The Psychology of Negotiation

Negotiation can happen anywhere and anytime whether it be an entrepreneurial setting or not. Although it may not appear to be akin to psychology, its intertwining mechanisms are too dexterous to be coincidence. Just as psychology is a science flourishing off of the eight-step scientific method, the process of negotiation follows a similar infrastructure. The “principles” of negotiation as they are called include interests, legitimacy, relationships, options, commitments, and lastly communication. Interests are the part of negotiation that remains almost entirely under conscious awareness. All it takes is clues from body language, facial expressions, and even tone of voice to provide answers and potential trajectories into unknown motives, wants, and motivations of the counterpart. One of the most difficult aspects of negotiation is reaching the consensus of legitimacy. In other words, each participant of the negotiation often has an incongruent idea of what a “fair deal” looks like or what the most beneficial outcome looks like. Once legitimacy is achieved the entire trajectory of a negotiation shifts because there is essentially a psychological homeostasis attained. The relationship status within a negotiation gives an accurate gauge of the likelihood of justice and aids in identifying the somewhat unconscious idiosyncrasies of the other party and or parties. The longer the relationship has existed between both counterparts, the greater rapport built, and the more reputation is at risk of being threatened. Without relationships, ethics would be deprived of the chance to develop which is a key in successful negotiation. Furthermore, brainstorming options during a negotiation activates creativity centers in the brain which happen to be the same place where critical thinking occurs: the prefrontal cortex. A basic understanding of human behavior and emotional apparatus can not only make someone a more effective negotiator but an introspective one. Former International FBI Hostage Negotiator, Chris Voss, puts it this way, “The art of negotiation rests on finding common ground with others, making concessions, and demonstrating emotional intelligence and tactical empathy.” A key component of effective negotiation relies on one’s ability to control the sometimes all-too-powerful nudge of emotion. Since human beings are emotion-driven species it can be extremely difficult to inhibit or control emotional reactions. Surprisingly, being in a state of curiosity has proven to be effective emotional sedative if you will. This is because when the brain is engaging in the very act of curiosity, the logic and reasoning centers ignite while the reptilian-emotional centers decline, facilitating a better negotiation. Whether informal or formal, all negotiations apply the same dynamics. That is, preparation, informational exchange, bargaining, and concluding, or executing. Chris Voss and Colleagues argue that negotiation skills may be inherently stronger in women compared to men. Since women are conditioned through gender roles to be nurturers, picking-up emotional cues in negotiation comes easier to them. This is not to say that men are less competent negotiators, it is simply that women’s gender roles act as more of an advantage when it comes to negotiations. It is safe to say that negotiation is an art that involves the brain, body and just about everything in between. 

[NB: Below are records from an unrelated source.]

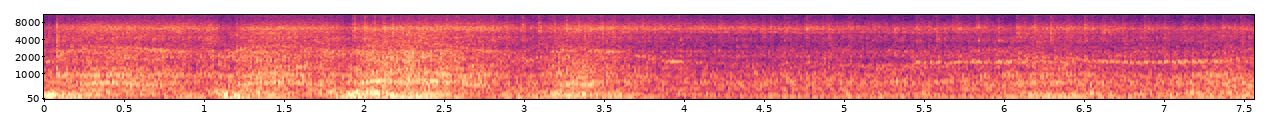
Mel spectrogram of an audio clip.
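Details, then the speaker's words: 2004 Ford Escape that had a cylinder 4 misfire, after the spark plug and Timesert repair. Steady, smooth, even idle with no ticking or puffing; no more misfires. Normal idle. "so one minute later we got good reading is running real smooth no more one more misfires"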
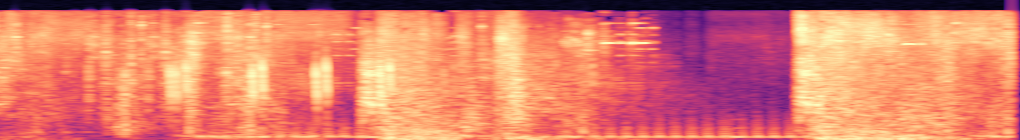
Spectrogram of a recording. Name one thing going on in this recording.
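An energy beam weapon hums and crackles steadily.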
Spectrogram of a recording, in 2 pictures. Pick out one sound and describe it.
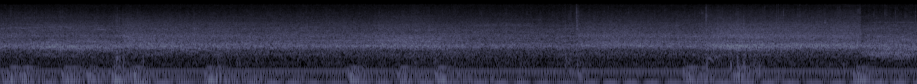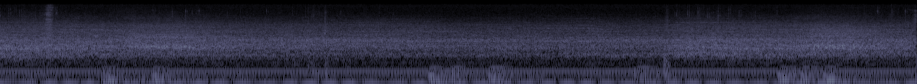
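A large crowd cheers and roars throughout in a big arena.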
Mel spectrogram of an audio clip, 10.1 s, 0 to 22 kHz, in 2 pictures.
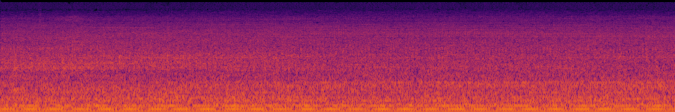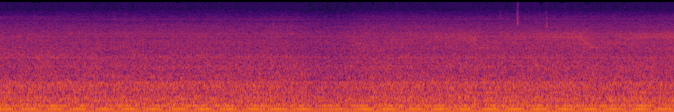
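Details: Home A/C condenser with a rebuilt compressor sound blanket installed, mic right up close (about 74.5–75 dB max): smooth steady hum under fan rush, no knocks or rattles; healthy.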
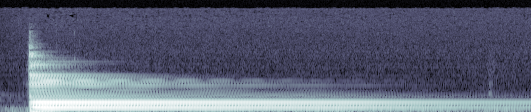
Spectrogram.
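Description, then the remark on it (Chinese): A single plucked open string (an open-string sanyin note) rings out with a sharp attack, then sustains a steady, harmonically rich low tone that fades slowly over about four seconds, with no voices. It is played so listeners can count how long the tone stays audible. “所以我们现在先用空弦散音这个音来来听一下。我弹这个空弦音，我们听，你们可以开始去算，你用一二三四开始慢慢算哈。”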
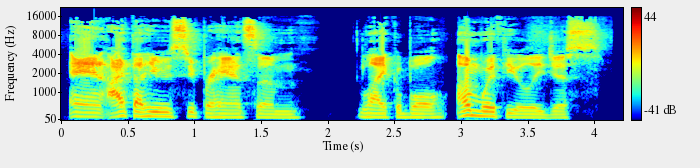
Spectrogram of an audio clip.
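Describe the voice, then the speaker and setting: A woman's voice: very deep voice, moderate pace. A woman co-hosting a casual podcast, gushing and rambling as she chats. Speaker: podcast co-host. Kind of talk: casual chat.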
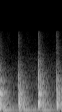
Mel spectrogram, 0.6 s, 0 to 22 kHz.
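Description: Three knocks on the bare sheet-metal trunk lid of a 2021 Tesla Model 3 SR+, which has no sound-deadening material yet. Each knock gives a hollow, resonant, boomy thump with a tone around 300 Hz and a short ring. The undamped lid sounds noisy and resonant.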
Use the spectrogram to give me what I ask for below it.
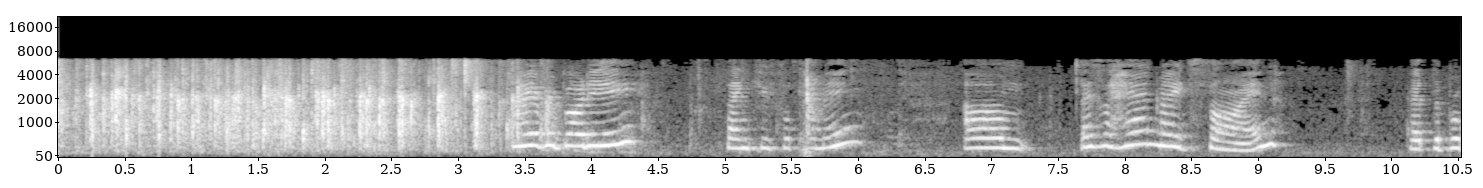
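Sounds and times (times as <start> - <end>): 
audience applause welcoming a presenter before an academic talk: 0.0 - 3.8
speech: 3.6 - 4.4, 5.0 - 6.1, 6.8 - 9.2, 10.1 - 10.5.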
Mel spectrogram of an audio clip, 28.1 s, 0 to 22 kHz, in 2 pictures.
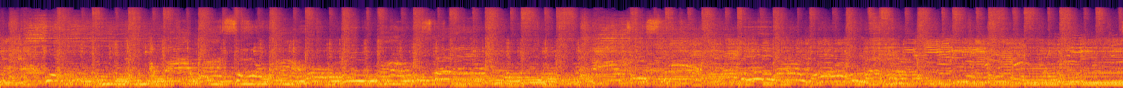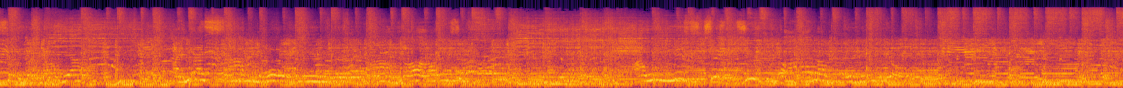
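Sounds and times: man singing: 0.0 - 6.6, 7.2 - 25.7
blues-rock band playing: 0.0 - 28.0
drum kit: 0.0 - 28.0
electric bass: 0.0 - 28.0
electric guitar: 0.0 - 28.0.

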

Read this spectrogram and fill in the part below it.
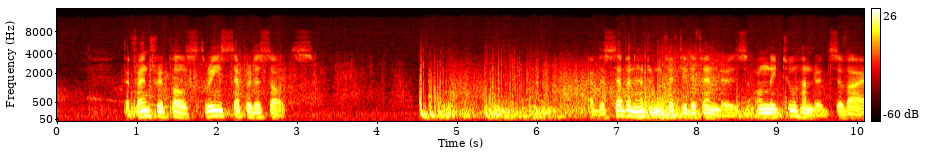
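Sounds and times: battle noise: 0.0 - 9.9
artillery shell explosion: 0.5 - 10.0.

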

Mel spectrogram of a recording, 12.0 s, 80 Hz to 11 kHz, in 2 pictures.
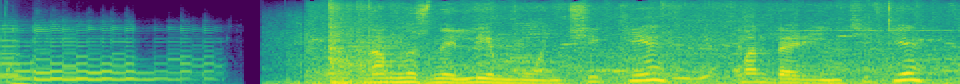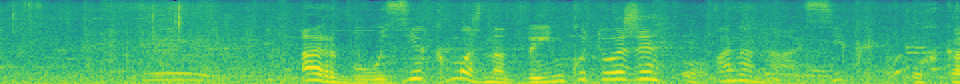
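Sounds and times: supermarket background noise: 2.0 - 12.0.

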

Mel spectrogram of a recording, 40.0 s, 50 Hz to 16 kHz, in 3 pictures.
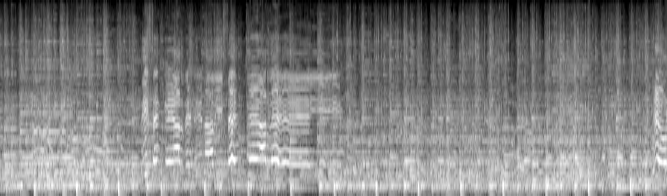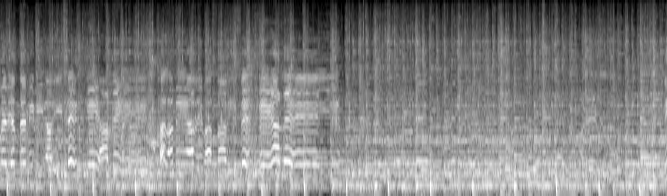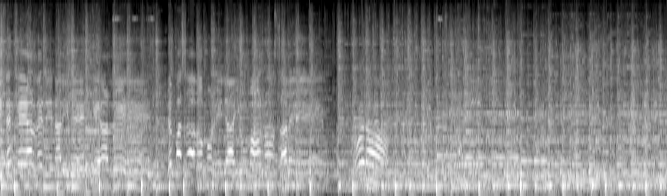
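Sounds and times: guitars strumming: 0.0 - 40.0
plucked lutes playing melody: 0.0 - 40.0.

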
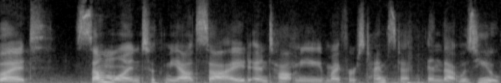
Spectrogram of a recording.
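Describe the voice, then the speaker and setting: A woman's fairly low voice with lively intonation, a fairly slow pace and audible room echo. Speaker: community theatre actor. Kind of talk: interview. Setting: theatre.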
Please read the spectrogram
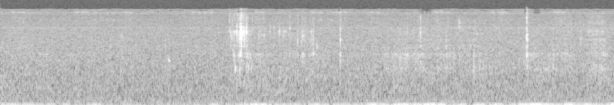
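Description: Low rumble of wind on the camera microphone, with a few faint brief clicks, the clearest about one and a half seconds in and another near the end.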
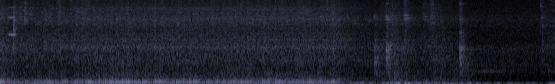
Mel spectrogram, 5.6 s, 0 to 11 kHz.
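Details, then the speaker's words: 1977 Chevy C10 engine dieseling after shutoff: it was idling at 850–900 rpm with the AC just switched off, then kept rumbling about three seconds before sputtering out. Run-on length varies; commenters suspect the wrong spark plugs, unconfirmed. "it is running on just a little bit sometimes it runs longer than others"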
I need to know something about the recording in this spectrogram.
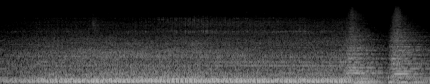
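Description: Riding lawn mowers' four-stroke V-twin engines running steadily, with background music with a regular beat coming back in near the end.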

Information included in this article is inspired by The Jordan B. Peterson Podcast: “Chris Voss and Jordan B. Peterson on Negotiating.”